Know you’re place. Communicate directly with your supervisor. If he/she says no, don’t go above his head. Respect the chain of command. Be ready to explain your ideas. Know how what you want to do fits into your current system. Larger churches do not like to do something just for the sake of doing it. Your leader WILL tell you no at some point. When that happens about an idea that you’re passionate about, do not go over their head. This will destroy trust and make you look like a brat.

Be ready to plan ahead. Larger churches like stability. That means you need to start planning out programs and events 6 months – 1 year in advance. Long gone are the days where you can plan a month or two out. You’ll need to know what you’re preaching on, what your small groups are learning, and any events that you’re planning (as well as prices of those events) well in advance. The further you plan out the better you’ll look and less parents will complain.

Get ready for detailed budget planning. Save your receipts and be ready to deal with a financial team. The financial team will have certain requirements of you. You’ll need to keep receipts, put them into budget categories, and prepare statements. Spend wisely and record with a passion.

Get to know the entire staff. Make time to make friends. Staff interaction is VERY important. You don’t have to be best friends with everyone, but you need to be social with the rest of the team. Those friendships will be important. If you keep to yourself, you’ll look arrogant.

Build a strong volunteer base. Your job is now about building and equipping leaders to do ministry. Delegate. Train. Let go. If you make yourself essential in any area other than leadership, you’ve failed.

Learn the DNA of the church. Don’t create your own mission/vision statements. Adapt the church’s mission and vision for students. This is my personal opinion, but the last thing you want is to segregate yourself from the larger church. Show your leaders and your team that you walk in step with the vision and mission of the leadership.

Familiarize yourself with other ministries. Be ready to answer general questions about ministries you don’t lead. It never fails, someone someplace will ask you about another ministry. Be prepared to give an answer and then direct the person appropriately. If you do not take the time to know what everyone else on your team is doing, you’ll appear as if you don’t care.

Get ready for Executive Pastors. These men and women oversee the administrative duties of the Senior Pastor. They are important people to know and have good relationships with.

Learn to create systems for handling issues instead of dealing them as they come up. Be ready for hotel situations, volunteer expectations, payment plans, benevolence requests, etc. You need to think through this stuff. You need to project and be consistent.

Look at yourself as a “senior pastor” of the youth group instead of a youth pastor. Doing ministry in a larger group context means you won’t have your hands on everything. You’ll also need to learn how to counsel students and parents.

Become an expert at communication. Send bi-monthly volunteer emails (mailchimp.com), get a professional texting service (tatango.com), and publish 3 month calendar (with events, prices, and info).

Be careful what and how you post. Do not post ANYTHING on Facebook/Twitter about politics, arguments, the church, ministry staff, or anything that should stay in your head. Do not respond on Facebook/Twitter to anything students say or do that is questionable.

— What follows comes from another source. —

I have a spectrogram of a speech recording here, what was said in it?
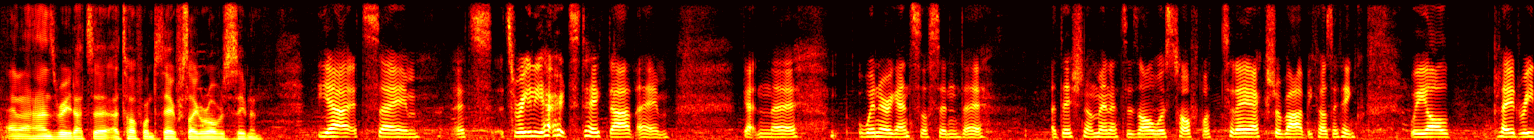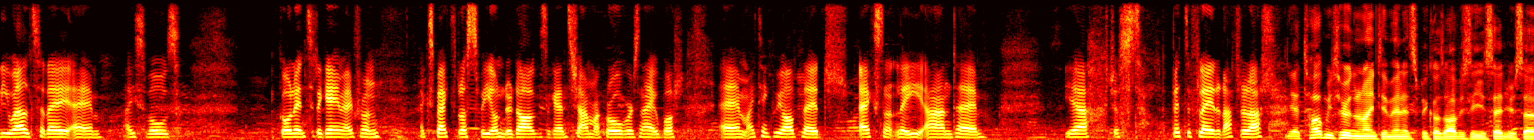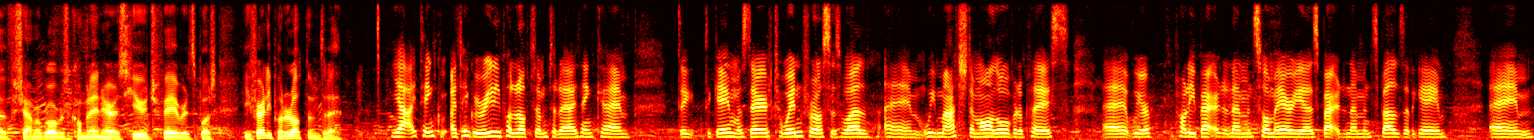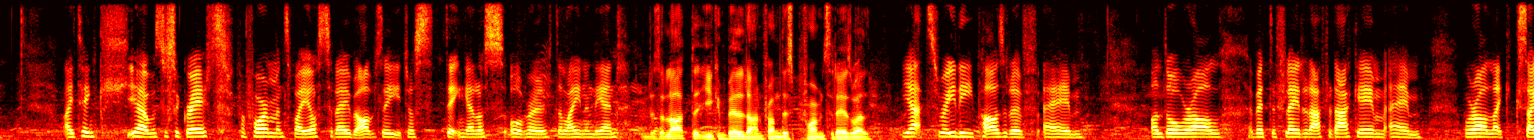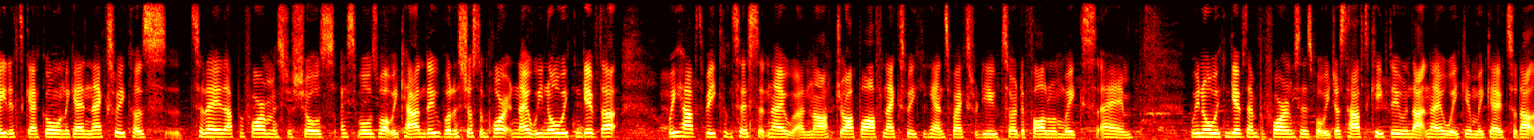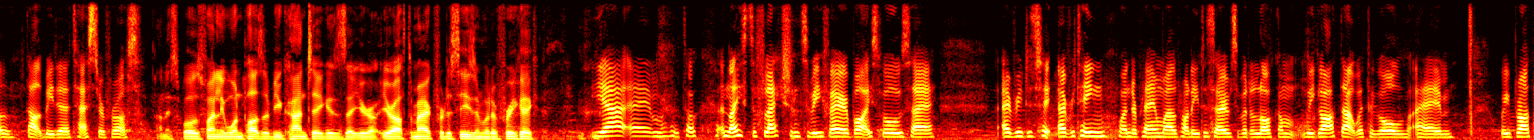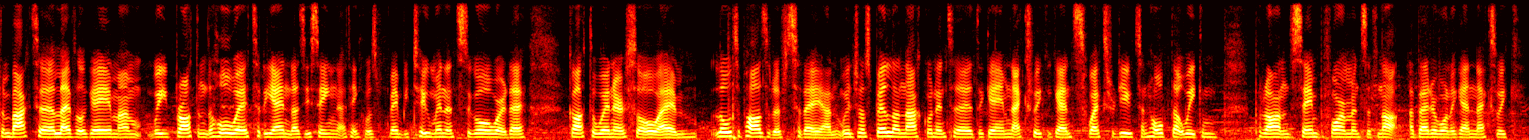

That’s something you should handle in private.

This guest post was written by Nick Farr. Nick is a co-manger of YouthMin.org and website that connects everyday youth pastors. He’s also an Associate Pastor at East Ridge Church. He has been doing freelance graphic/web design for 17 years and provides services at a reasonable price for churches at http://www.nickfarr.me . I asked Nick to write this post because I just came on staff at Christ Community Chapel, a large, multi-site church in Northeast Ohio. I hope this post helps others coming on staff at large churches.